**What you will do**
Repeat the listing exactly. The images do not belong in the copy.

BEGIN Supplied material

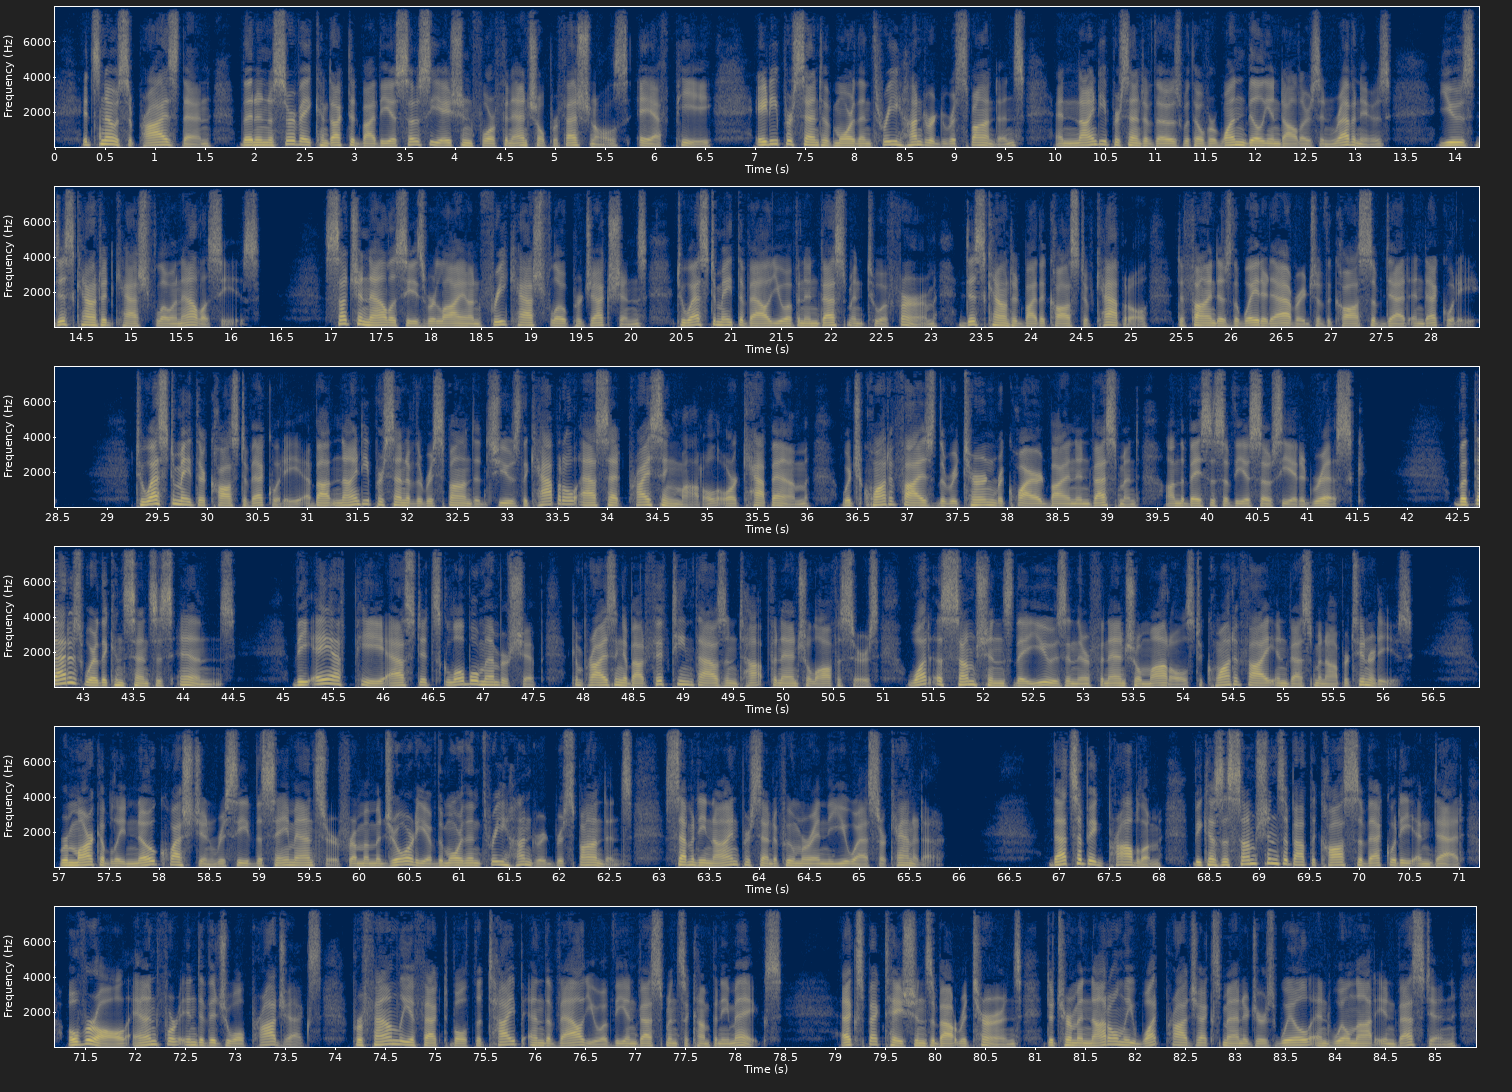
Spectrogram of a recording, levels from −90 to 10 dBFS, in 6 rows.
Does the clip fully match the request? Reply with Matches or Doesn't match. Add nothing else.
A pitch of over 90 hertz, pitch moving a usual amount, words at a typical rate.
Matches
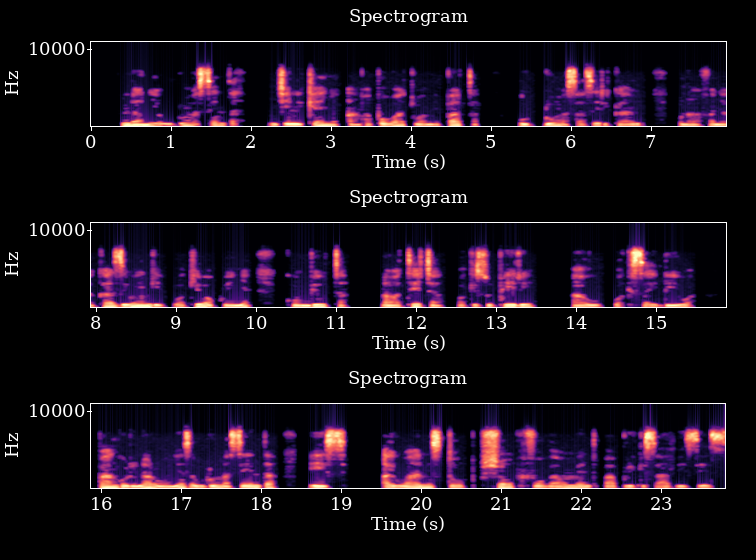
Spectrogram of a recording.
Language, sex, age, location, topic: Swahili, female, 36-49, Kisumu, government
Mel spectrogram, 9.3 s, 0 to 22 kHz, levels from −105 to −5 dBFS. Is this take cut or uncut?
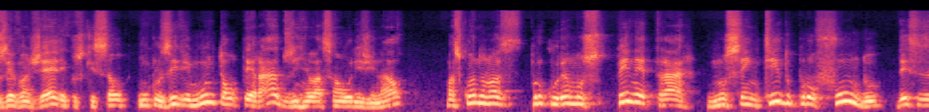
uncut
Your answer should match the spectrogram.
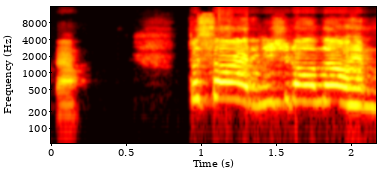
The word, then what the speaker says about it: Poseidon: Poseidon. That's how you say his name in Greek down here.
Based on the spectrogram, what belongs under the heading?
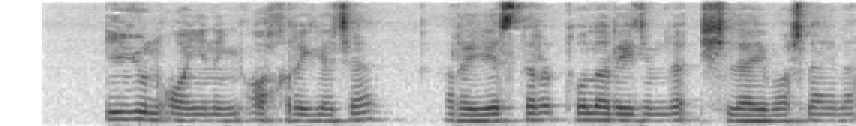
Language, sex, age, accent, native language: Uzbek, male, 19-29, Namangan, Uzbek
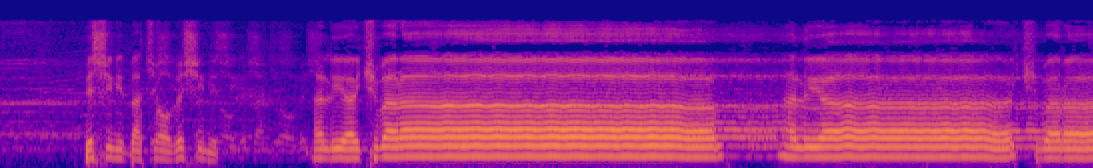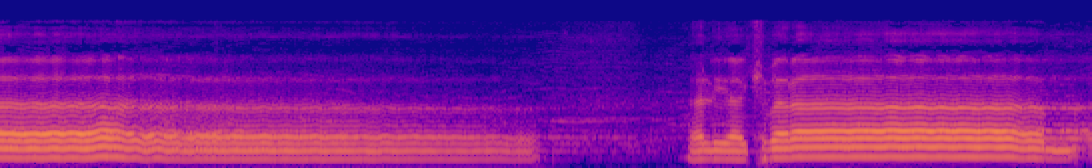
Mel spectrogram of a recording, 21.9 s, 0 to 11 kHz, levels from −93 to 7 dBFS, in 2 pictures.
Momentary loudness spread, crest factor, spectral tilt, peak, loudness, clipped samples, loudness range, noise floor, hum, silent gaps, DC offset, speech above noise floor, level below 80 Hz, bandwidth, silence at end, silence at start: 16 LU; 14 dB; -6 dB/octave; -12 dBFS; -26 LUFS; under 0.1%; 15 LU; -59 dBFS; none; none; under 0.1%; 34 dB; -70 dBFS; 7.8 kHz; 0 s; 0.1 s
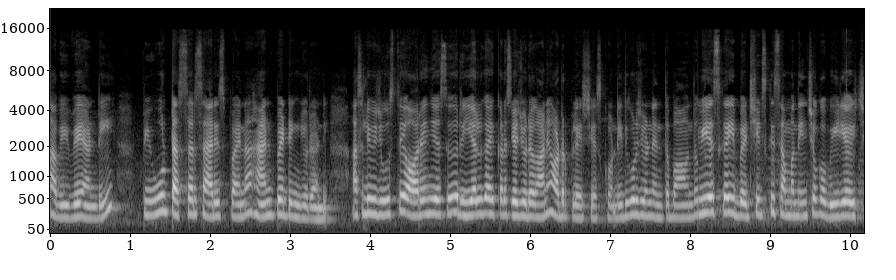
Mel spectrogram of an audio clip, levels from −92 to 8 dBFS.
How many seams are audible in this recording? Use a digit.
2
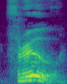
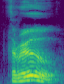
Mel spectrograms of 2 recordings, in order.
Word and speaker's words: through: The GH again is silent. Through, through.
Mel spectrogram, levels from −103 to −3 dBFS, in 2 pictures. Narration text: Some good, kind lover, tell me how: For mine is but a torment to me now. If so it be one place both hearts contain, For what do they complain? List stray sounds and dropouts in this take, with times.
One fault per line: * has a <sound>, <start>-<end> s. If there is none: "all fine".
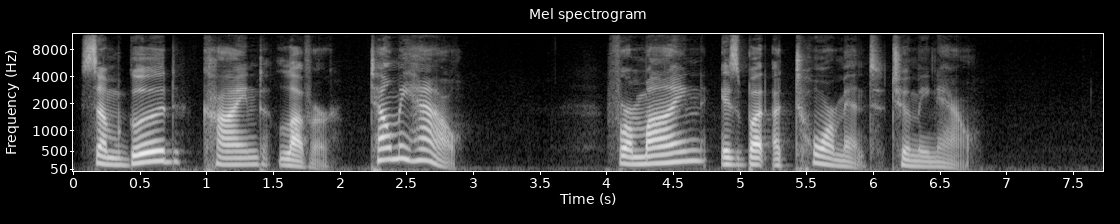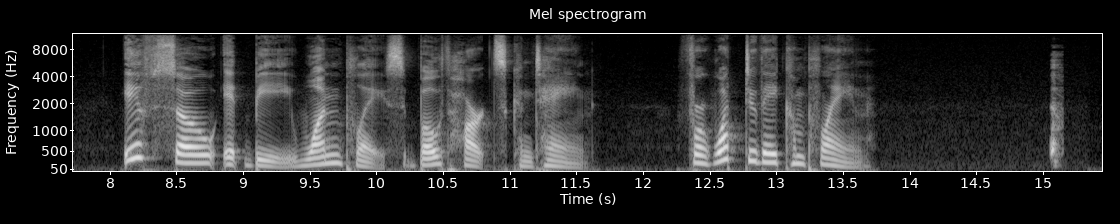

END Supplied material

**Expected answer**
Spectrogram of a recording, levels from −90 to 10 dBFS, in 6 rows.
Does the clip fully match the request? Reply with Matches or Doesn't match. Add nothing else.
A pitch of over 90 hertz, pitch moving a usual amount, words at a typical rate.
Matches
Spectrogram of a recording.
Language, sex, age, location, topic: Swahili, female, 36-49, Kisumu, government
Mel spectrogram, 9.3 s, 0 to 22 kHz, levels from −105 to −5 dBFS. Is this take cut or uncut?
uncut
Your answer should match the spectrogram.
The word, then what the speaker says about it: Poseidon: Poseidon. That's how you say his name in Greek down here.
Based on the spectrogram, what belongs under the heading?
Language, sex, age, accent, native language: Uzbek, male, 19-29, Namangan, Uzbek
Mel spectrogram of a recording, 21.9 s, 0 to 11 kHz, levels from −93 to 7 dBFS, in 2 pictures.
Momentary loudness spread, crest factor, spectral tilt, peak, loudness, clipped samples, loudness range, noise floor, hum, silent gaps, DC offset, speech above noise floor, level below 80 Hz, bandwidth, silence at end, silence at start: 16 LU; 14 dB; -6 dB/octave; -12 dBFS; -26 LUFS; under 0.1%; 15 LU; -59 dBFS; none; none; under 0.1%; 34 dB; -70 dBFS; 7.8 kHz; 0 s; 0.1 s
Mel spectrogram of an audio clip, levels from −92 to 8 dBFS.
How many seams are audible in this recording? Use a digit.
2
Mel spectrograms of 2 recordings, in order.
Word and speaker's words: through: The GH again is silent. Through, through.
Mel spectrogram, levels from −103 to −3 dBFS, in 2 pictures. Narration text: Some good, kind lover, tell me how: For mine is but a torment to me now. If so it be one place both hearts contain, For what do they complain? List stray sounds and dropouts in this take, with times.
One fault per line: * has a <sound>, <start>-<end> s. If there is none: "all fine".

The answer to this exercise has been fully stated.